## Data entries

------------------------------------------------------------------------

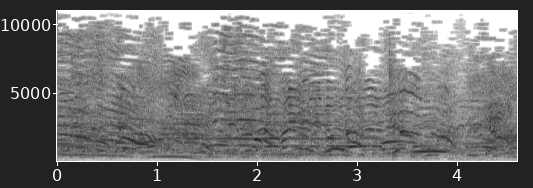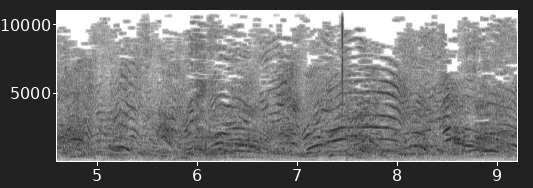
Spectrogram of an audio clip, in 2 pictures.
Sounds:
speech

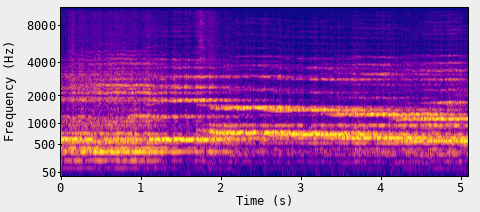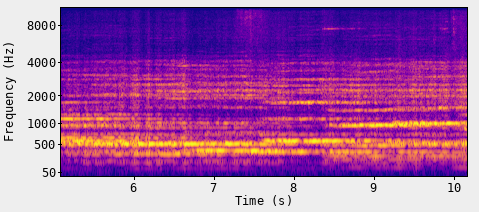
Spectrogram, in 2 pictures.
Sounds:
music, choir

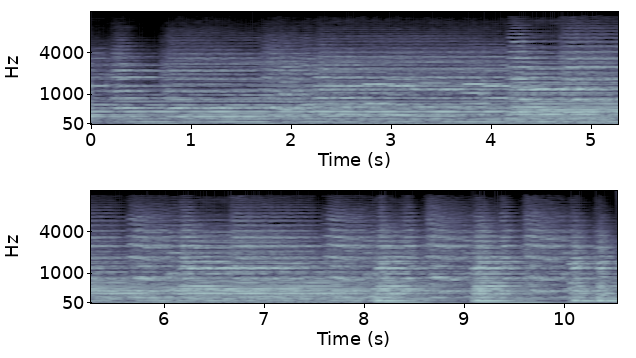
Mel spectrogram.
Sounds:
musical instrument, fiddle, music

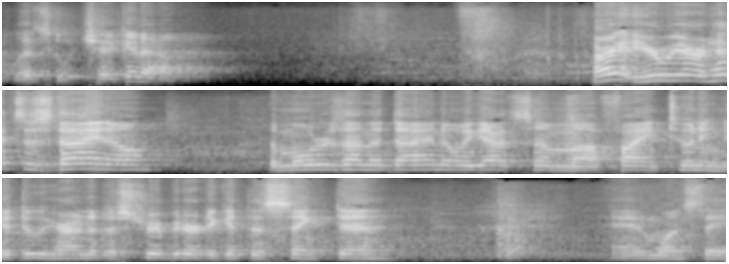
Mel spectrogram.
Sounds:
inside a large room or hall, speech

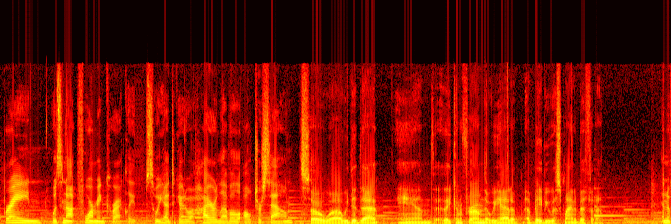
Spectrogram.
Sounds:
speech, music

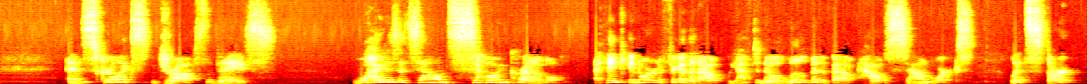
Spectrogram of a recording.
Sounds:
speech

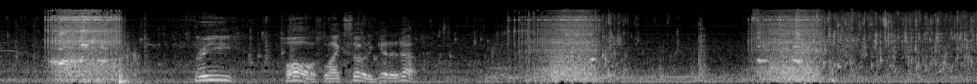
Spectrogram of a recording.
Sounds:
drip, outside, rural or natural, vehicle, boat, speech

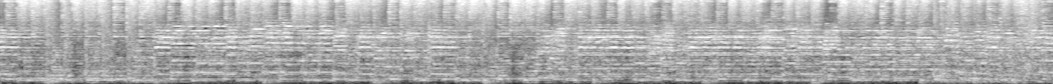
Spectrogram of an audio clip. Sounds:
music

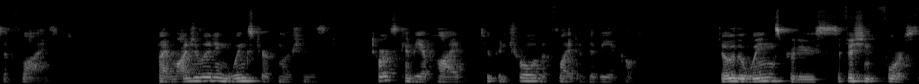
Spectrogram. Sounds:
speech

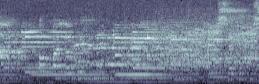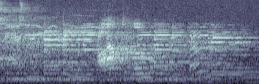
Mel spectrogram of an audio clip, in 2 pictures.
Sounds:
speech, music

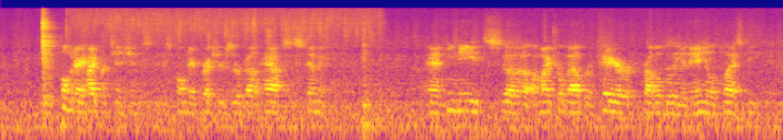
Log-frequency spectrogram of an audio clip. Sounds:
speech

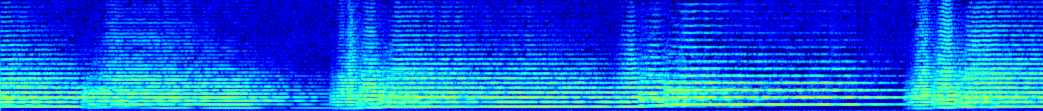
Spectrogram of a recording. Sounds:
music, brass instrument, french horn

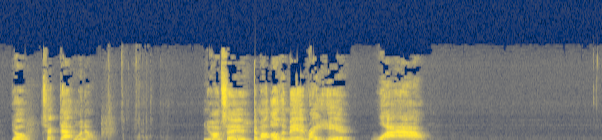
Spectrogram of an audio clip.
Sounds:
speech

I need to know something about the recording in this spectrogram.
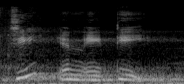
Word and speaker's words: gnat: G-N-A-T, gnat. G is silent.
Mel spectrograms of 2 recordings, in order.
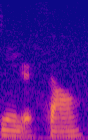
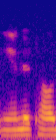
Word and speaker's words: Neanderthal: thought did this research I thought it was pronounced Neanderthal but of course it's pronounced neander Wikipedia says that neander tal DNA is only different from Modern human DNA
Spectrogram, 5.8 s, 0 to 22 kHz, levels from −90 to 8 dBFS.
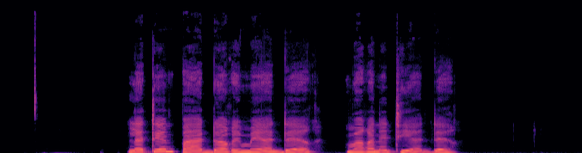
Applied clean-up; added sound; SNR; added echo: neural mask model DeepFilterNet 3.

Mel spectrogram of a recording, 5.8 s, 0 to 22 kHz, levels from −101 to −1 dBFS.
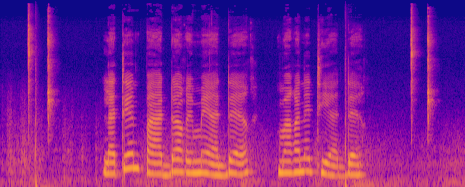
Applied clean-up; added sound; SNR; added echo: none; Thunder / Rain + Fireworks; 16 dB; none.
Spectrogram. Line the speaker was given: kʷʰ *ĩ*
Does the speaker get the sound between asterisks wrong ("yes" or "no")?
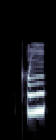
no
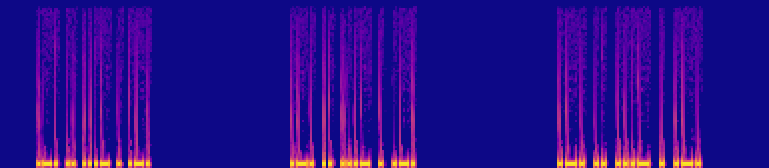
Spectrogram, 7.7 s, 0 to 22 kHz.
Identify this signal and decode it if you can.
Morse code, heard as a keyed tone, about 37 wpm, 700 Hz. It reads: RIVER RIVER RIVER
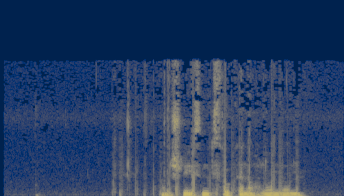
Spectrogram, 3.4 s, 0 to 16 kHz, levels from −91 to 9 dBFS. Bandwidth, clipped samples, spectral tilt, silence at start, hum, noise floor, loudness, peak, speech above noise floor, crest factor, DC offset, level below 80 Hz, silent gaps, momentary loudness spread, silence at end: 11.5 kHz; under 0.1%; -5.5 dB/octave; 1.1 s; none; -56 dBFS; -18 LUFS; -2 dBFS; 39 dB; 18 dB; under 0.1%; -32 dBFS; none; 20 LU; 0.4 s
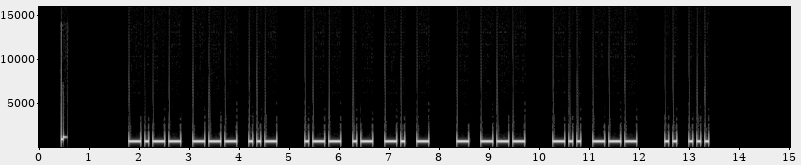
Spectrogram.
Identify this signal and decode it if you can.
Morse code, heard as a keyed tone, about 15 wpm, 700 Hz. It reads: YOU WANT TO DO IS
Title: Sets of 5 Words Encore2 15wpm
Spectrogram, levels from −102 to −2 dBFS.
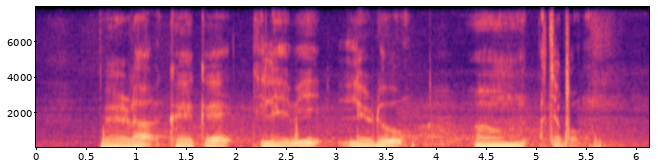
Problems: none marked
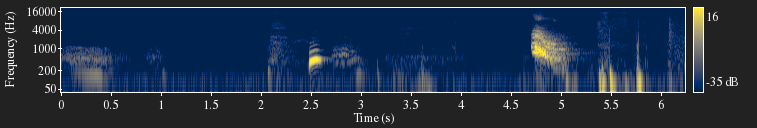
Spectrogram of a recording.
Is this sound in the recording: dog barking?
yes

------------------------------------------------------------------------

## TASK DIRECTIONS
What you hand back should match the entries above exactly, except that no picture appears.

## ANSWER SECTION
Spectrogram of an audio clip, in 2 pictures.
Sounds:
speech

Spectrogram, in 2 pictures.
Sounds:
music, choir

Mel spectrogram.
Sounds:
musical instrument, fiddle, music

Mel spectrogram.
Sounds:
inside a large room or hall, speech

Spectrogram.
Sounds:
speech, music

Spectrogram of a recording.
Sounds:
speech

Spectrogram of a recording.
Sounds:
drip, outside, rural or natural, vehicle, boat, speech

Spectrogram of an audio clip. Sounds:
music

Spectrogram. Sounds:
speech

Mel spectrogram of an audio clip, in 2 pictures.
Sounds:
speech, music

Log-frequency spectrogram of an audio clip. Sounds:
speech

Spectrogram of a recording. Sounds:
music, brass instrument, french horn

Spectrogram of an audio clip.
Sounds:
speech

I need to know something about the recording in this spectrogram.
Word and speaker's words: gnat: G-N-A-T, gnat. G is silent.
Mel spectrograms of 2 recordings, in order.
Word and speaker's words: Neanderthal: thought did this research I thought it was pronounced Neanderthal but of course it's pronounced neander Wikipedia says that neander tal DNA is only different from Modern human DNA
Spectrogram, 5.8 s, 0 to 22 kHz, levels from −90 to 8 dBFS.
Applied clean-up; added sound; SNR; added echo: neural mask model DeepFilterNet 3.

Mel spectrogram of a recording, 5.8 s, 0 to 22 kHz, levels from −101 to −1 dBFS.
Applied clean-up; added sound; SNR; added echo: none; Thunder / Rain + Fireworks; 16 dB; none.
Spectrogram. Line the speaker was given: kʷʰ *ĩ*
Does the speaker get the sound between asterisks wrong ("yes" or "no")?
no
Spectrogram, 7.7 s, 0 to 22 kHz.
Identify this signal and decode it if you can.
Morse code, heard as a keyed tone, about 37 wpm, 700 Hz. It reads: RIVER RIVER RIVER
Spectrogram, 3.4 s, 0 to 16 kHz, levels from −91 to 9 dBFS. Bandwidth, clipped samples, spectral tilt, silence at start, hum, noise floor, loudness, peak, speech above noise floor, crest factor, DC offset, level below 80 Hz, silent gaps, momentary loudness spread, silence at end: 11.5 kHz; under 0.1%; -5.5 dB/octave; 1.1 s; none; -56 dBFS; -18 LUFS; -2 dBFS; 39 dB; 18 dB; under 0.1%; -32 dBFS; none; 20 LU; 0.4 s
Spectrogram.
Identify this signal and decode it if you can.
Morse code, heard as a keyed tone, about 15 wpm, 700 Hz. It reads: YOU WANT TO DO IS
Title: Sets of 5 Words Encore2 15wpm
Spectrogram, levels from −102 to −2 dBFS.
Problems: none marked
Spectrogram of a recording.
Is this sound in the recording: dog barking?
yes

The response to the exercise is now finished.